On Feb. 7th, pop rock band the Fray released their third album, Scars & Stories, a collection of songs that deals with love, loss and hope. The first single off the album, Heartbeat,was met with mixed reviews.
From the Grammy-Award winning Carolina Chocolate Drops, comes an album that is part backyard, boot-stomping goodness and part soulful ballad power, but all pure string, strong sound, and a splash of sass. The band's old-timey influence shines through in the banjo, jug, and bones, but the album is much more than homage to a time past.
Critics and fans alike agreed that Anais Mitchell would have her work cut out for her after the release of her 2010 album "Hadestown," a powerful album (and stage production) in which each song was part of the whole album's storyline. The album received such high praise that anything Mitchell produced directly after would have to live up to it.
Tuesday, Jan. 17, folk singer-songwriter AniDiFranco released her 17th studio album, entitled "¿Which Side Are You On?"It is her first studio album in over three years. Compared to DiFranco's previous work, her new album has a far more mature sound. It is a less raucous and more subdued expression. The exception, however, is the title track.

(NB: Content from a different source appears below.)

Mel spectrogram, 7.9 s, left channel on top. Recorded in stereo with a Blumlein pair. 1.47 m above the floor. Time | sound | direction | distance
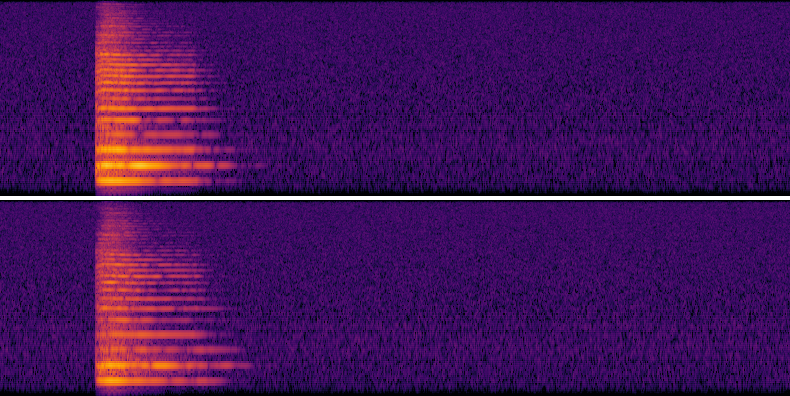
0.9 | a violin | 30° left | 1.0 m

"Why push to attain an ideal state of being that no two random people will agree?" Ellen Hopkins' newest young adult novel discusses the lives of four teenagers on the brink of graduating high school who are pushed to be perfect.
Heart-on-sleeve confessional lyrics used to be considered an intrinsically female mode. Their frequent resemblance to dreary diary entries, void of poetic sensibility and full of self-pity, meant that they were (and still are) frowned upon by many.
It's Christmas time once again. The time of year where Christmas tree lots pop up in parking lots overnight, everyone is shopping for the perfect gifts, and, of course, Christmas music starts playing everywhere.